Selected bibliography[edit]

  • "Voices at the Wall: Discourses of Self, History and National Identity at the Vietnam Veterans Memorial," History & Memory: Studies in Representation of the Past 6 (Fall/Winter 1994), 88-124.
  • Dismembering the Past: The Politics of Memory in the German Borderland (1997)
  • Where the World Ended: Re-Unification and Identity in the German Borderland. Berkeley: University of California Press (1999), ISBN 978-0-520-21477-4.
  • Ostalgie for the Present: Memory, Longing and East German Things (1999)
  • Altering States: Ethnographies of Transition in Eastern Europe and the Former Soviet Union, University of Michigan Press (2000), ISBN 978-0-472-08617-7.
  • Go, Trabi, Go! Reflections on a Car and its Symbolization Over Time (2001)
  • On the Social Life of Postsocialism: Memory, Consumption, Germany [4] (2009)

Awards[edit]

Notes[edit]

  1. ^ By cla on November 21, 2008 1:37 PM (2008-11-21). "Remembering Daphne Berdahl - CLA Publications". Blog.lib.umn.edu.
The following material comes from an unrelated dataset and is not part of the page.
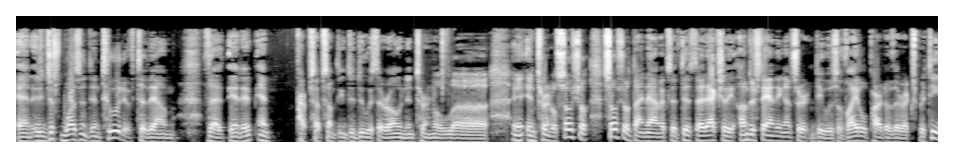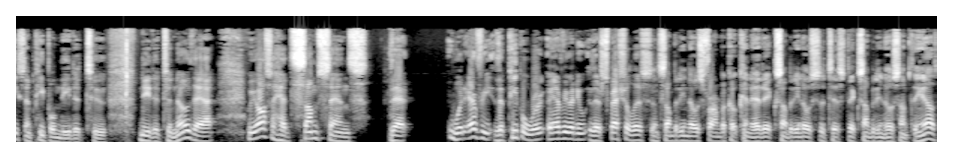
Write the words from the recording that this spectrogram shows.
And it just wasn't intuitive to them that, and, it, and perhaps have something to do with their own internal uh, internal social social dynamics. That this that actually understanding uncertainty was a vital part of their expertise, and people needed to needed to know that. We also had some sense that would every the people were everybody they're specialists and somebody knows pharmacokinetics somebody knows statistics somebody knows something else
Retrieved 2013-02-26. 
  2. ^ "U professor watched as Germany reunified". StarTribune.com. 2007-10-10. Retrieved 2013-02-26. 
  3. ^ "Prestigious Guggenheim Fellowships awarded to four U of M faculty members : UMNews : University of Minnesota". .umn.edu. Retrieved 2013-02-26. 
  4. ^ "On the Social Life of Postsocialism". Iupress.indiana.edu. 2009-12-03. Retrieved 2013-02-26. 

External links[edit]